VelshiBrown_1.30.jpgLast night, Campbell Brown invited Rush Limbaugh on her show to debate CNN’s chief business correspondent Ali Velshi, whom Limbaugh called “incompetent,” among other things. First here’s the clip Brown played on her show, before attacking Rush herself.

Limbaugh: Mr. Velshi, you are incompetent. You are a disservice to your business, except you fit right in at CNN, disinformation, character assaults. This economy is nowhere near as bad as it was in 1982.

And here’s how Brown responded:

Now, Mr. Limbaugh, you may well have a legitimate case to make about tax cuts and what they can do for the economy, but the histrionics and the name-calling, they undermine anything constructive you might have to say. Rush, I would love for you to come on, on this show and debate Ali on the issues. Make a case for your ideas. Our country is in desperate straits right now, and we need ideas. But what we don’t need is nasty rhetoric and useless noise. This doesn’t help anyone get a job or keep a job or feed their family. If there were ever a time to put the meanness behind us and focus on real dialogue and real solutions, this is the time.

Velshi was on the show, too. He responded, not to the name-calling, but to the substance of this debate…

Brown first used another clip from Limbaugh’s show:

Limbaugh: Now, Mr. Velshi, after calling me a liar — and I’m not even a business reporter, but you pretend to be — 1986, GDP down over 6 percent. We were in a recession. What was the centerpiece of Mr. Reagan’s economic recovery plan, Mr. Velshi? Let me spell it for you, T-A-X C-U-T-S. In fact, Mr. Velshi, you may not have seen anything like this before, but I have. I have seen worse. I lived through worse. When Ronald Reagan took office in 1981, the top marginal tax rate, Mr. Velshi, was 70 percent. When Ronald Reagan left office in 1989, the top marginal tax rate was 28 percent.

BROWN: All right.
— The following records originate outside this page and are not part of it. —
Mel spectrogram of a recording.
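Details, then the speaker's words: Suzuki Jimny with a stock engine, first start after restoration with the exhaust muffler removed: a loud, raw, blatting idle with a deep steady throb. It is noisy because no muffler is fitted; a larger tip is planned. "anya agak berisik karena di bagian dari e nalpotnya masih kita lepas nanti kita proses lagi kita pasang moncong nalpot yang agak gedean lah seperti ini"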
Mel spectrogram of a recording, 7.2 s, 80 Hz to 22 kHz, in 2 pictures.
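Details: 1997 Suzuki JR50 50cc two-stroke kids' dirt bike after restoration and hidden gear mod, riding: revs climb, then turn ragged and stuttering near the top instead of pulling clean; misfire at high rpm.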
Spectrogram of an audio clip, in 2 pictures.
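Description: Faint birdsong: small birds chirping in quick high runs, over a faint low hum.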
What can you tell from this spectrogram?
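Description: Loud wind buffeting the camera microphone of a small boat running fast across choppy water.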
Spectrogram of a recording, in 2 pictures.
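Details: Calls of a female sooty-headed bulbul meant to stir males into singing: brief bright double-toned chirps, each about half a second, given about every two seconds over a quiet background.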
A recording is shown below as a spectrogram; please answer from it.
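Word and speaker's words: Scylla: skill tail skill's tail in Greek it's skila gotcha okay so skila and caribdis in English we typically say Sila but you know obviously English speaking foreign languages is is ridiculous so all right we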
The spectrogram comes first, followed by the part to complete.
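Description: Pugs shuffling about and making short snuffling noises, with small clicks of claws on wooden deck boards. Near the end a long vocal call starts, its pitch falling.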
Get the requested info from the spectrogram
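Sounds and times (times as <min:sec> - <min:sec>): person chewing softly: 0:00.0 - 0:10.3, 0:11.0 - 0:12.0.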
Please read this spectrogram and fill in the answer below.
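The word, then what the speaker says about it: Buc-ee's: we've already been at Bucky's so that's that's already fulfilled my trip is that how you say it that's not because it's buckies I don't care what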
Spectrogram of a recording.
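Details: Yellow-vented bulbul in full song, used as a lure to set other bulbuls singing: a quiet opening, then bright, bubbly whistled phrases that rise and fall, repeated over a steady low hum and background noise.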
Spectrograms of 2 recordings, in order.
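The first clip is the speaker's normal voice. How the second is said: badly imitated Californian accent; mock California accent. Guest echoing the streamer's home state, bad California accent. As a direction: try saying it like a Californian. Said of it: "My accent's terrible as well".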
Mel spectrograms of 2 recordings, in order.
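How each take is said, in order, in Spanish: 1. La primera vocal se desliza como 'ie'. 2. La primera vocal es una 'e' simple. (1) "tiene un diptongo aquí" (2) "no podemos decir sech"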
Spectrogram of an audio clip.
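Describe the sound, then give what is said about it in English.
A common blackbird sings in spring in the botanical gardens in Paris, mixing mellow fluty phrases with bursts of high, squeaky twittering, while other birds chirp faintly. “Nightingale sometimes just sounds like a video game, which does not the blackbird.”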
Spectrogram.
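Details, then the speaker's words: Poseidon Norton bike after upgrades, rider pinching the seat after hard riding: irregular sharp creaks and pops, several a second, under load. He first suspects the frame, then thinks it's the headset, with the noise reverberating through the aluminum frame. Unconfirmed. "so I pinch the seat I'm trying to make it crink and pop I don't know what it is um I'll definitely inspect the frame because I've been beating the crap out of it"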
So, he argues the economy much worse in the early ’80s than it is right now. Does he have a point?

VELSHI: Yes, I mean, I don’t want to get into a “My recession is worse than your recession” argument. But, ultimately, I am going to have to interject with a few facts that he might have to think about. We have — unemployment was higher back then than it is today. It was 10.8 percent. It’s 7.2 percent right now. But 2008, we saw the price of a median single family home drop 15 percent. Never before have we seen that on record. Industrial production, which is the measure of how much we actually make in this country, has never been lower than it is right now.
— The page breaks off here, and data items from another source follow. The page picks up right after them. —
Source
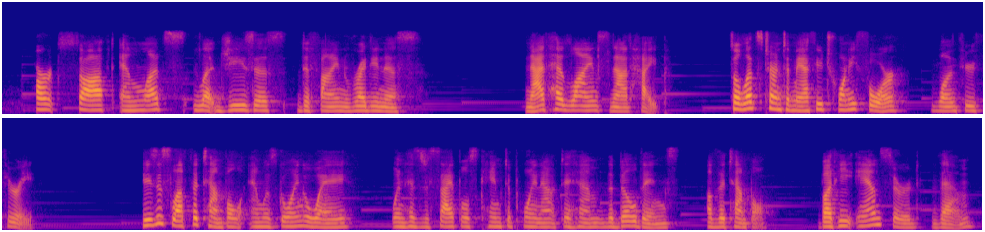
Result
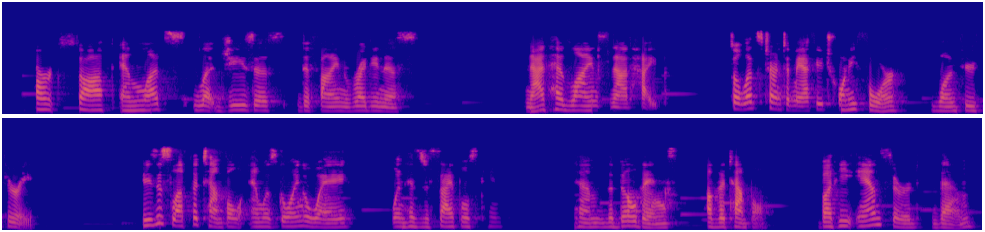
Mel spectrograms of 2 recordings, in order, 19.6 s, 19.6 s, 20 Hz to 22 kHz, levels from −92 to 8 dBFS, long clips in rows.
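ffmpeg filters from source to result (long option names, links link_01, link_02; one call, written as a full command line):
ffmpeg -i in.wav -filter_complex "[0:a]asettb=1/sr,asplit=3[link_01][link_02][link_03];[link_01]atrim=end=1.484[link_04];[link_02]atrim=start=1.48:end=5.28,asetpts=PTS-STARTPTS,afade=type=in:duration=0.004:curve=qsin,afade=type=out:start_time=3.796:duration=0.004:curve=qsin,highpass=260[link_05];[link_03]atrim=start=5.276[link_06];[link_04][link_05]acrossfade=duration=0.004:curve1=hsin:curve2=qsin[link_07];[link_07][link_06]acrossfade=duration=0.004:curve1=qsin:curve2=hsin,asettb=1/sr,asplit=3[link_08][link_09][link_10];[link_08]atrim=end=5.894[link_11];[link_09]atrim=start=5.89:end=8.39,asetpts=PTS-STARTPTS,afade=type=in:duration=0.004:curve=qsin,afade=type=out:start_time=2.496:duration=0.004:curve=qsin,highpass=frequency=340:width=0.5412,highpass=frequency=340:width=1.3066[link_12];[link_10]atrim=start=8.386[link_13];[link_11][link_12]acrossfade=duration=0.004:curve1=hsin:curve2=qsin[link_14];[link_14][link_13]acrossfade=duration=0.004:curve1=qsin:curve2=hsin,asettb=1/sr,asplit=3[link_15][link_16][link_17];[link_15]atrim=end=11.384[link_18];[link_16]atrim=start=11.38:end=13.81,asetpts=PTS-STARTPTS,afade=type=in:duration=0.004:curve=qsin,afade=type=out:start_time=2.426:duration=0.004:curve=qsin,bass=frequency=250:gain=-8,treble=frequency=4000:gain=9[link_19];[link_17]atrim=start=13.806[link_20];[link_18][link_19]acrossfade=duration=0.004:curve1=hsin:curve2=qsin[link_21];[link_21][link_20]acrossfade=duration=0.004:curve1=qsin:curve2=hsin,asettb=1/sr,asplit=3[link_22][link_23][link_24];[link_22]atrim=end=16.064[link_25];[link_23]atrim=start=16.06:end=17.22,asetpts=PTS-STARTPTS,afade=type=in:duration=0.004:curve=qsin,afade=type=out:start_time=1.156:duration=0.004:curve=qsin,equalizer=frequency=1200:width=0.64:gain=14.5[link_26];[link_24]atrim=start=17.216[link_27];[link_25][link_26]acrossfade=duration=0.004:curve1=hsin:curve2=qsin[link_28];[link_28][link_27]acrossfade=duration=0.004:curve1=qsin:curve2=hsin,asplit=2[link_29][link_30];[link_29]atrim=end=15.53,asetpts=PTS-STARTPTS,afade=type=out:start_time=14.55:duration=0.98:curve=exp[link_31];[link_30]atrim=start=15.53,asetpts=PTS-STARTPTS,afade=type=in:duration=0.004:curve=hsin[link_32];[link_31][link_32]concat=n=2:v=0:a=1,afftdn=noise_reduction=22:noise_floor=-42,acrossover=split=230[link_33][link_34];[link_34]acompressor=threshold=-29dB:ratio=2[link_35];[link_33][link_35]amix=inputs=2:normalize=0,aderivative,volume=9dB" out.wav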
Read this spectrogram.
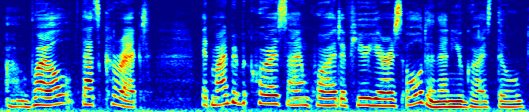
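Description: Young woman reading calmly. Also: medium pitch, normal speed. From Russia. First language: Russian. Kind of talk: read-aloud scripted conversation.

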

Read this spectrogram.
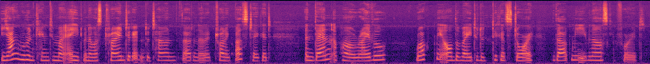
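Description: Young woman reading with a gravelly edge. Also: on the high side, fairly even intonation, fast, darkish tone, poor audio. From Germany. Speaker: host. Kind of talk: read-aloud scripted conversation.

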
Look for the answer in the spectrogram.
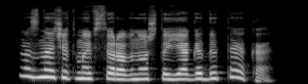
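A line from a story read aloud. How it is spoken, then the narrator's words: Laughing. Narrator (Russian): засмеялась я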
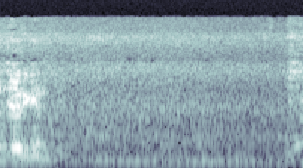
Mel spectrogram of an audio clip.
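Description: A man's speech breaks off just after the start, leaving a pause filled by a steady low background hum; his voice returns right at the end.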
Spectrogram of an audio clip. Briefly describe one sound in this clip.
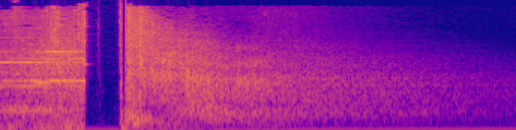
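A pistol shot bangs loudly and echoes away.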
Personal income, adjusted for inflation, was higher then than it is today. Personal savings — right after Reagan got elected, people were socking away 12 percent of what they made, today, virtually nothing, which means we don’t have anything to get us through a recession. But put all of the economic talk aside for a second. Ultimately — we have talked about this many times — this is an economy that is based on people’s willingness to spend money, more than any other economy in the world. People are not willing to spend money. And just to give you the one indication of this that we always talk about, and it’s consumer confidence. Inconveniently, for Mr. Limbaugh, the standard for consumer confidence was set in 1985. So, 1985, whatever consumer confidence was back then is considered 100. Today, it is at 38. It is the lowest it has ever been.

Until consumers start buying, businesses will not start investing. You can give them all the tax cuts you want; they can’t. Now, he is right about something. Reagan cut taxes from 70 percent to 26 percent. They’re 35 percent right now, the top marginal tax rate. So, we don’t — we can’t halve them. Back then, when you took them from that rate over a course of years, down to 26 percent, even if you didn’t believe in tax cuts, you would really believe that that would be stimulative.

So, ultimately, there are two schools of thought, cut taxes or stimulate the economy another way. Virtually nobody falls into one entirely camp or the other. I, too, would like to pay lower taxes. But, ultimately, the facts are the facts. But maybe it was worse for a lot of people. Every recession is hard on — on some people. But we are in a very dire situation right now.

BROWN: All right, Ali Velshi with that perspective tonight. Certainly, I will reiterate my request for Rush Limbaugh to come on.

VELSHI: Absolutely.

BROWN: And we could actually have this as a debate. But, Ali, appreciate it tonight. Thanks, as always.